Says every other billboard, web ad, or Facebook post. And while I can’t for the life of me begin to get into a fantasy TV series, regardless of the clever wisecracks, raunch or gore involved, I am happy it is finally getting cold.
May sees us stoking the fires.
Saying a final goodbye to matos and chillis (sheesh they put their backs into it this season).
Getting ready to prune old scraggly wine grape vine – overdue by a good few months.
And although the chill is settling, frost still seems a long way off.

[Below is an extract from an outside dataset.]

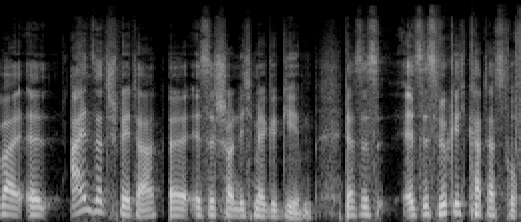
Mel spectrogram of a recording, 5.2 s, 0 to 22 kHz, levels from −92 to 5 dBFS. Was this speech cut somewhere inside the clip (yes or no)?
yes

Cold days taking their sweet time to come on for the second year since I’ve been paying proper attention to the cycles of vegie growing is quite concerning. Last year’s April ripening melons and never ending jalapenos were wonderful boons for our kitchen. This year’s eggplants that are still a cranking are more than welcome for us. But as a canary for the state of our climate, they ring a personally, immediately real and tangible concern – an echo of the scientific harks that call out “Emergency!” so far and wide. A piece of self-held evidence to shake at the chorus of nay-sayers. Although perhaps not the most compelling one for those who love tomatoes and chillies and aren’t yet able to think much further about the less savoury consequences of a warming world.
New beds are beginning.
Beautiful glossy autumn silverbeets, crunchy red cabbages and fat fanning tatsoi are back for another year’s run.
Bees are on the way – which is a really exciting new prospect for us in expanding our domain more into the permaculture zone 2 of the things that give us a yield. Also, exciting because bees!
Once hanging precariously from a Marrickville Casuarina tree, now re-homed in a lovely big Kenyan hive, these fellers above will soon be Murrindindi dwellers. The inimitable Gavin Smith, industrial designer and Sydney permie demonstrator legend and an elite crew of grassroots bee pros managed to retrieve them and relocate them. They are now recovering from an infestation of wax moth maggots which have been cleaned off and sterilised, being set up with a sugar water feeder and hey presto we will have some bee mates.
As well as our general farmie enthusiasm we have a pretty sizeable welcome wagon of borage to greet them with – providing loads of pollen and nectar for months, even well into winter.
What else? We are having a tad more luck with carrots – harvesting this knobbly and weird but pretty huge number and more. We’ll be planting a lot more soon – one thing we always buy a lot more of than we would prefer.
We’ve learned that the lucerne seeds we sowed in spring last year were not in vain – we have loads of them coming up in our front paddock – which should make for richer, healthier soils and better meat on cows.
We’re planning a gentle expansion into a little cash crop – growing an experimental trial of horseradish we may consider expanding into our front paddock. Tully and I (Alicia) are pretty excited and MacBoyd brand spicy treats will hopefully be coming to a fancy restaurant or snazzy provedore near you soon. I am especially stoked to have the opportunity to grow one of my much loved grandfather’s favourite plants straight from the offspring of his own horseradish crop – which we inherited via my wonderful uncle Paul and aunty Danuta.
These 50+ babes (which will soon become hundreds) are the direct descendants of the plants he tended, harvested, blended (much to the sinus aching wailings of my Nan, way way out in the backyard away from her) and crafted into the properly hot and delicious relishes of his Polish homeland. What an opportunity for us to press repeat on this time held tradition.
Otherwise, our fire circle is getting prepped for colder gatherings. They are coming, so say tuned for some good times farm fans!